Data records —
※ ※ ※

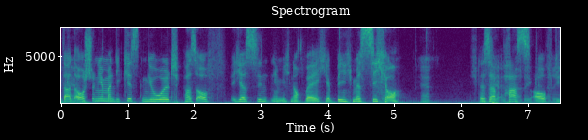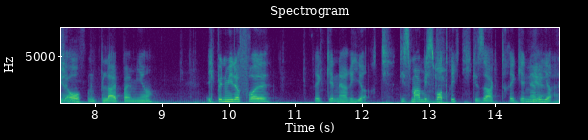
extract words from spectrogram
Da hat okay. auch schon jemand die Kisten geholt. Pass auf, hier sind nämlich noch welche, bin ich mir sicher. Ja. Deshalb pass auf dich auf und bleib bei mir. Ich bin wieder voll regeneriert. Diesmal habe ich das. Wort richtig gesagt. Regeneriert. Ja.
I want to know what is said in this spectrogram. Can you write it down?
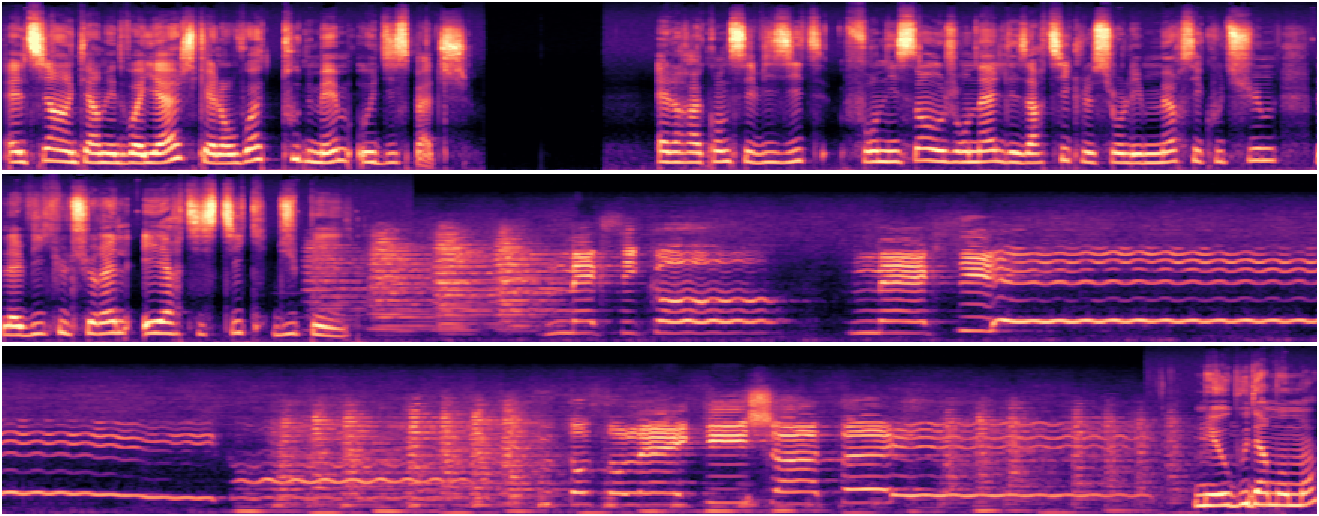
Elle tient un carnet de voyage qu'elle envoie tout de même au dispatch. Elle raconte ses visites, fournissant au journal des articles sur les mœurs et coutumes, la vie culturelle et artistique du pays. Mexico, Mexico. Mais au bout d'un moment,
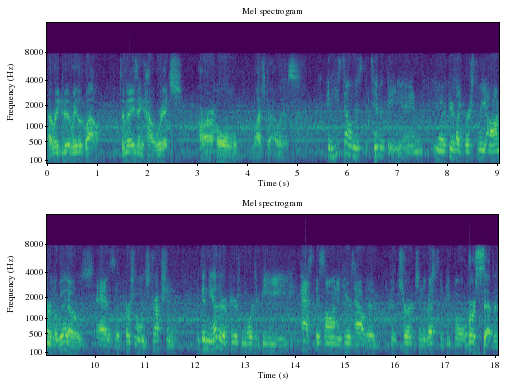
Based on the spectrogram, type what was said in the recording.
And we, we, wow. It's amazing how rich our whole lifestyle is. And he's telling this to Timothy, and you know, it appears like verse three, honor the widows as a personal instruction. But then the other appears more to be pass this on, and here's how the, the church and the rest of the people Verse 7.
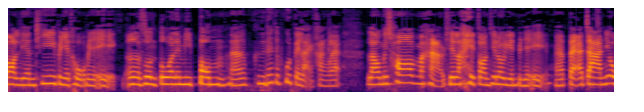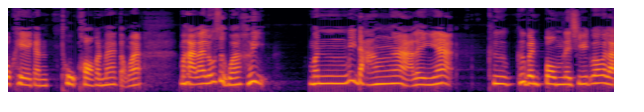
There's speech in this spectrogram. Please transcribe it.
ตอนเรียนที่ปริญญาโทกับปริญญาเอกเออส่วนตัวเลยมีปมนะคือได้จะพูดไปหลายครั้งแล้ว เราไม่ชอบมหาวิทยาลัยตอนที่เราเรียนปริญญาเอกนะแต่อาจารย์นี่โอเคกันถูกคอกันมากแต่ว่า มหาลัยรู้สึกว่าเฮ้ยมันไม่ดังอะอะไรเงี้ย คือคือเป็นปมในชีวิตว่าเวลา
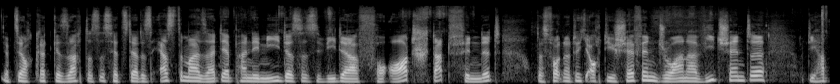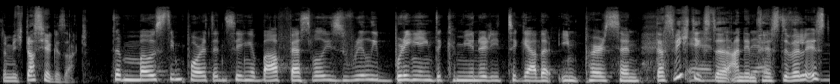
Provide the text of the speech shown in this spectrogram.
Ihr habt ja auch gerade gesagt, das ist jetzt ja das erste Mal seit der Pandemie, dass es wieder vor Ort stattfindet. Das freut natürlich auch die Chefin Joanna Vicente. Die hat nämlich das hier gesagt the most important thing about festival is really bringing the community together in person. Das Wichtigste an dem Festival ist,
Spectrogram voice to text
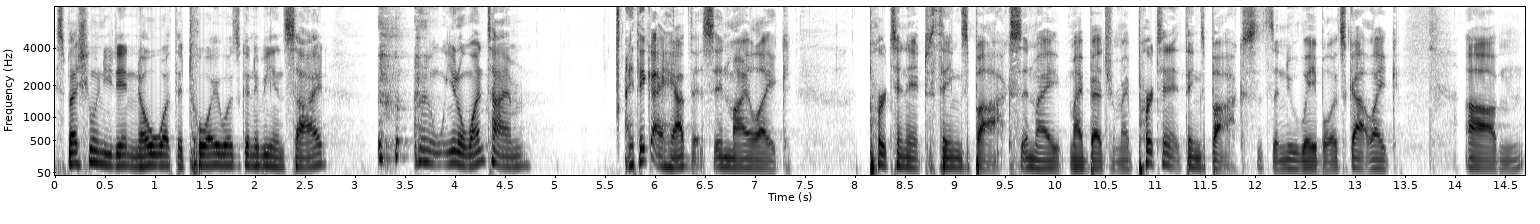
especially when you didn't know what the toy was going to be inside. you know, one time, I think I have this in my like pertinent things box in my my bedroom. My pertinent things box. It's a new label. It's got like um,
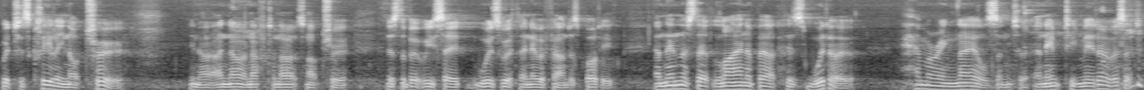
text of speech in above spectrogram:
which is clearly not true, you know, I know enough to know it's not true, is the bit where you say, Wordsworth, they never found his body. And then there's that line about his widow hammering nails into an empty meadow, is it?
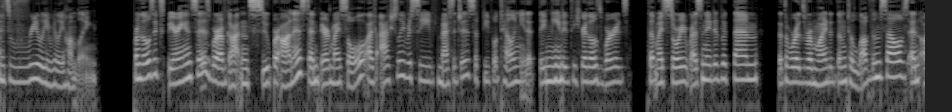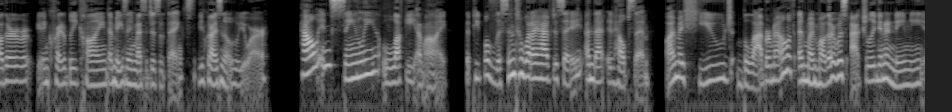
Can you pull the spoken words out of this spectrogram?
It's really, really humbling. From those experiences where I've gotten super honest and bared my soul, I've actually received messages of people telling me that they needed to hear those words, that my story resonated with them, that the words reminded them to love themselves, and other incredibly kind, amazing messages of thanks. You guys know who you are. How insanely lucky am I that people listen to what I have to say and that it helps them? I'm a huge blabbermouth, and my mother was actually going to name me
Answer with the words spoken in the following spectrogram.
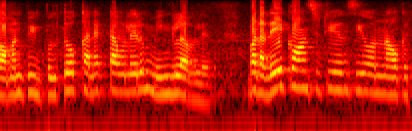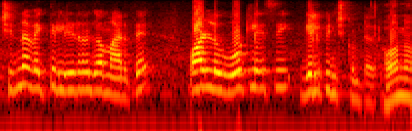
కామన్ పీపుల్తో కనెక్ట్ అవ్వలేరు మింగిల్ అవ్వలేరు. బట్ అదే కాన్స్టిట్యుయెన్సీ ఉన్న ఒక చిన్న వ్యక్తి లీడర్గా మారితే వాళ్ళు ఓట్లేసి గెలిపించుకుంటారు. అవును.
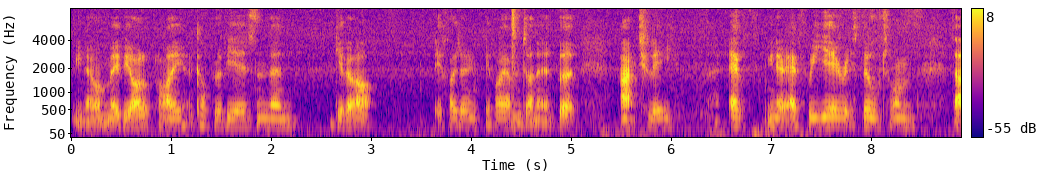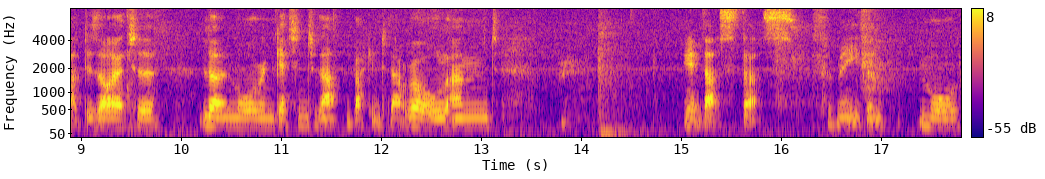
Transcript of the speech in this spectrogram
you know, maybe I'll apply a couple of years and then give it up if I don't, if I haven't done it. But actually, ev- you know, every year it's built on that desire to learn more and get into that back into that role. And you know that's that's for me the more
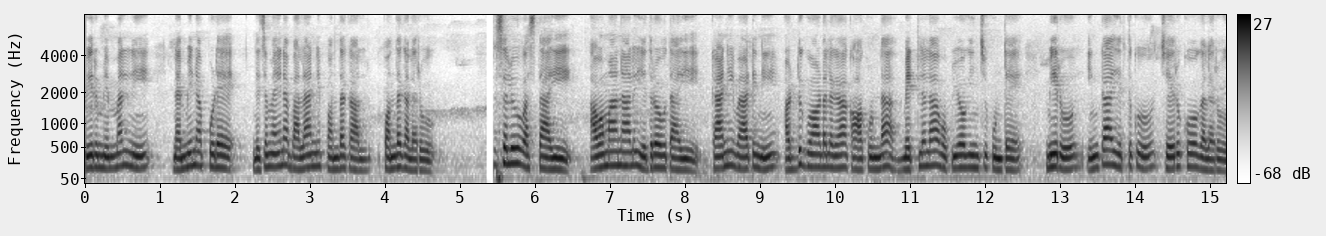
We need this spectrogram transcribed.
మీరు మిమ్మల్ని నమ్మినప్పుడే నిజమైన బలాన్ని పొందగల పొందగలరు. వలసలు వస్తాయి అవమానాలు ఎదురవుతాయి కానీ వాటిని అడ్డుగోడలుగా కాకుండా మెట్లలా ఉపయోగించుకుంటే మీరు ఇంకా ఎత్తుకు చేరుకోగలరు.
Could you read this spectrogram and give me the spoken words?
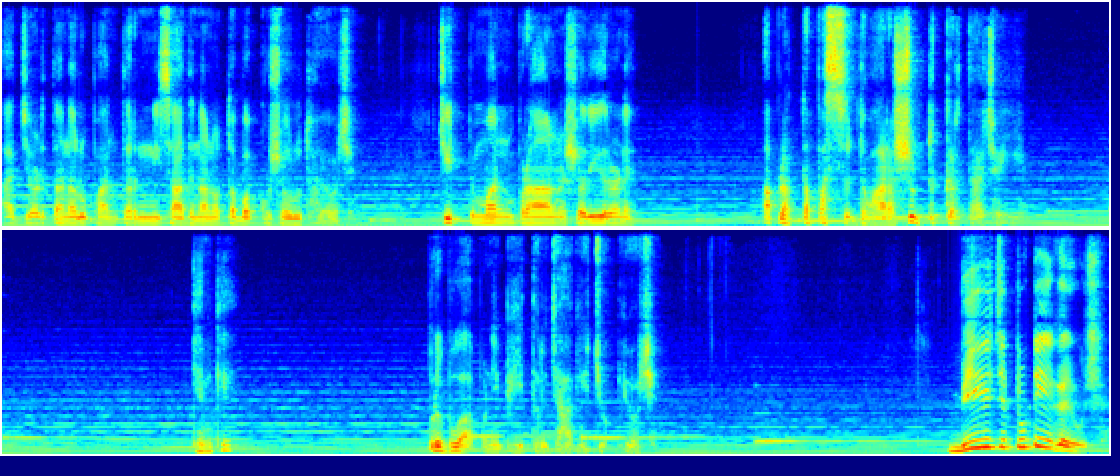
આ જડતાના રૂપાંતરની સાધનાનો તબક્કો શરૂ થયો છે. ચિત્ત, મન, પ્રાણ શરીરને આપણા તપસ દ્વારા શુદ્ધ કરતા જઈએ. કેમ કે પ્રભુ આપણી ભીતર જાગી ચૂક્યો છે. બીજ તૂટી ગયું છે.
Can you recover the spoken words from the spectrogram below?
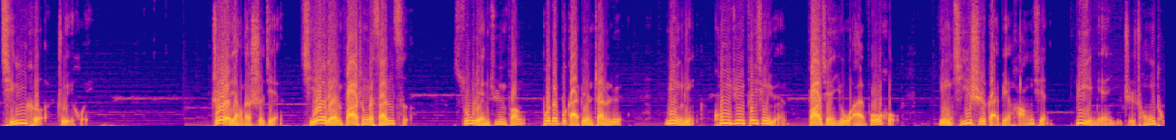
顷刻坠毁。这样的事件接连发生了三次，苏联军方。不得不改变战略，命令空军飞行员发现 UFO 后，应及时改变航线，避免与之冲突。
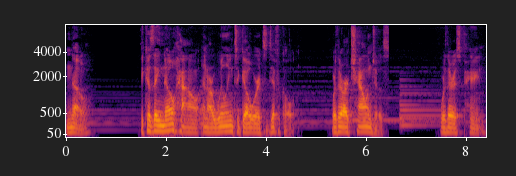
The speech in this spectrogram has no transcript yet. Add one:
No. Because they know how and are willing to go where it's difficult, where there are challenges, where there is pain.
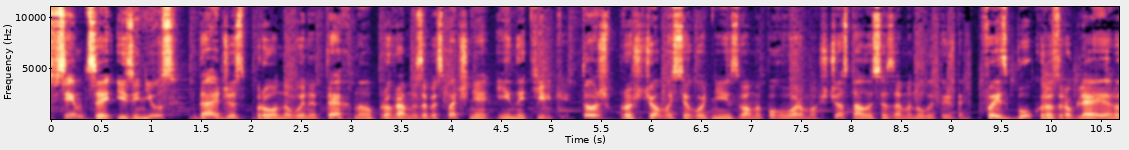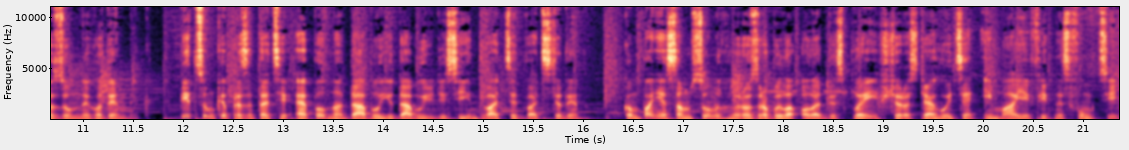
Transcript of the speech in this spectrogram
всім! Це Easy News, дайджест про новини техно, програмне забезпечення і не тільки. Тож про що ми сьогодні з вами поговоримо? Що сталося за минулий тиждень? Facebook розробляє розумний годинник. Підсумки презентації Apple на WWDC 2021. Компанія Samsung розробила oled дисплей що розтягується і має фітнес-функції.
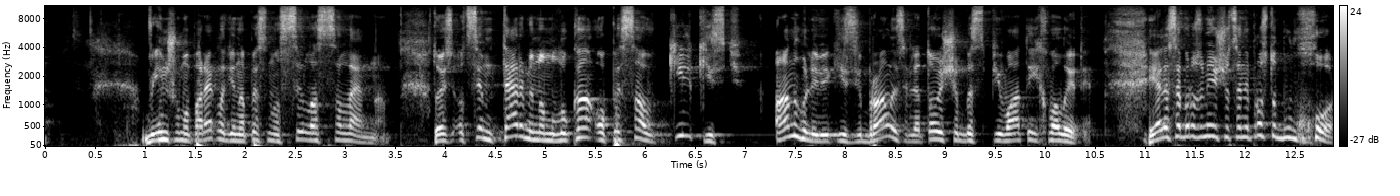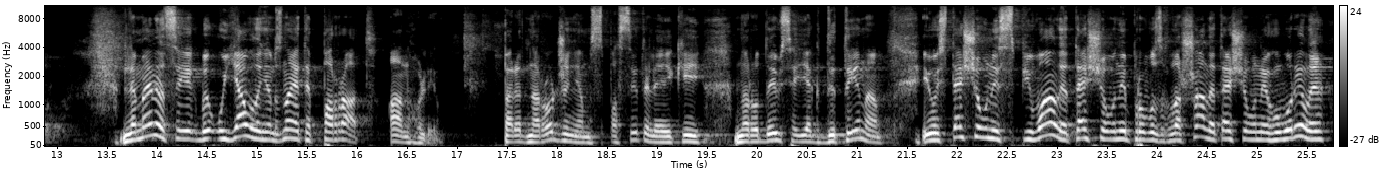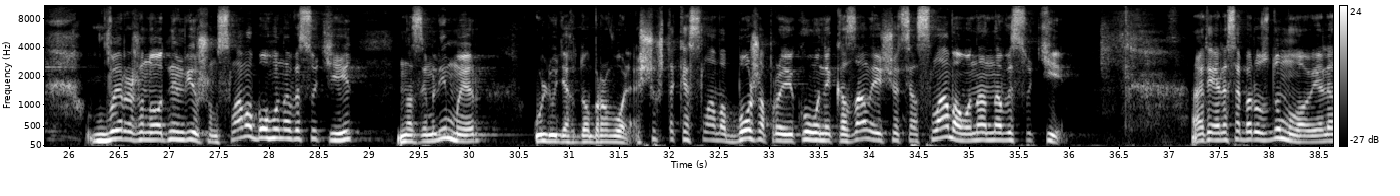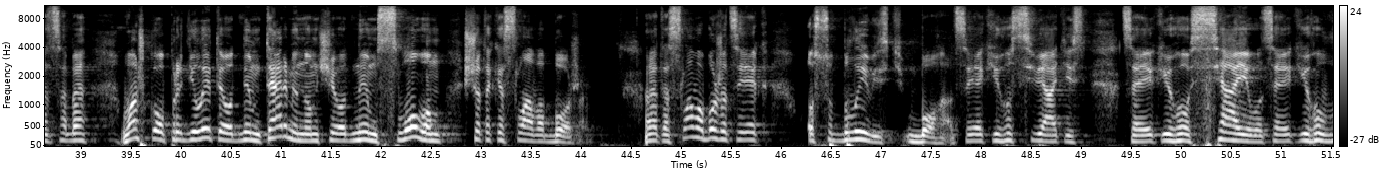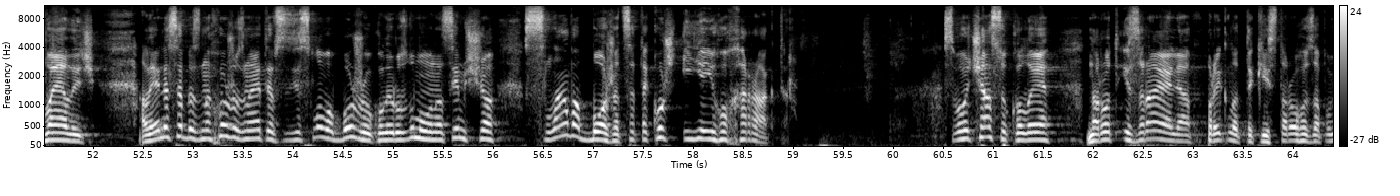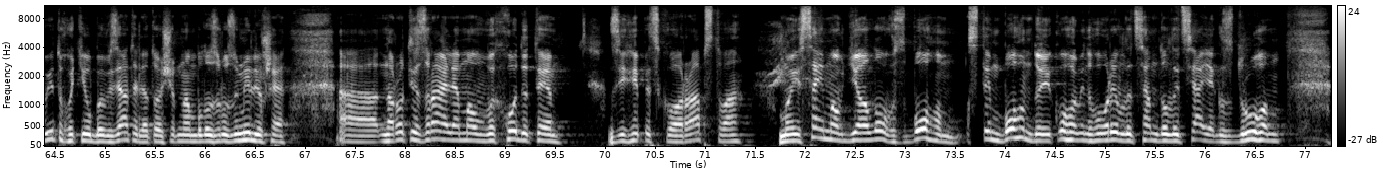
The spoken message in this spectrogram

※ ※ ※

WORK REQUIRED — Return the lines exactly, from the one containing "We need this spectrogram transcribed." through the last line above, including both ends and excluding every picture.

TASK RESULT —
We need this spectrogram transcribed.
మీరు మిమ్మల్ని నమ్మినప్పుడే నిజమైన బలాన్ని పొందగల పొందగలరు. వలసలు వస్తాయి అవమానాలు ఎదురవుతాయి కానీ వాటిని అడ్డుగోడలుగా కాకుండా మెట్లలా ఉపయోగించుకుంటే మీరు ఇంకా ఎత్తుకు చేరుకోగలరు.
Could you read this spectrogram and give me the spoken words?
આ જડતાના રૂપાંતરની સાધનાનો તબક્કો શરૂ થયો છે. ચિત્ત, મન, પ્રાણ શરીરને આપણા તપસ દ્વારા શુદ્ધ કરતા જઈએ. કેમ કે પ્રભુ આપણી ભીતર જાગી ચૂક્યો છે. બીજ તૂટી ગયું છે.
Can you recover the spoken words from the spectrogram below?
顷刻坠毁。这样的事件接连发生了三次，苏联军方。不得不改变战略，命令空军飞行员发现 UFO 后，应及时改变航线，避免与之冲突。
The speech in this spectrogram has no transcript yet. Add one:
No. Because they know how and are willing to go where it's difficult, where there are challenges, where there is pain.
Transcript of the speech in this spectrogram
всім! Це Easy News, дайджест про новини техно, програмне забезпечення і не тільки. Тож про що ми сьогодні з вами поговоримо? Що сталося за минулий тиждень? Facebook розробляє розумний годинник. Підсумки презентації Apple на WWDC 2021. Компанія Samsung розробила oled дисплей що розтягується і має фітнес-функції.
The spoken message in this spectrogram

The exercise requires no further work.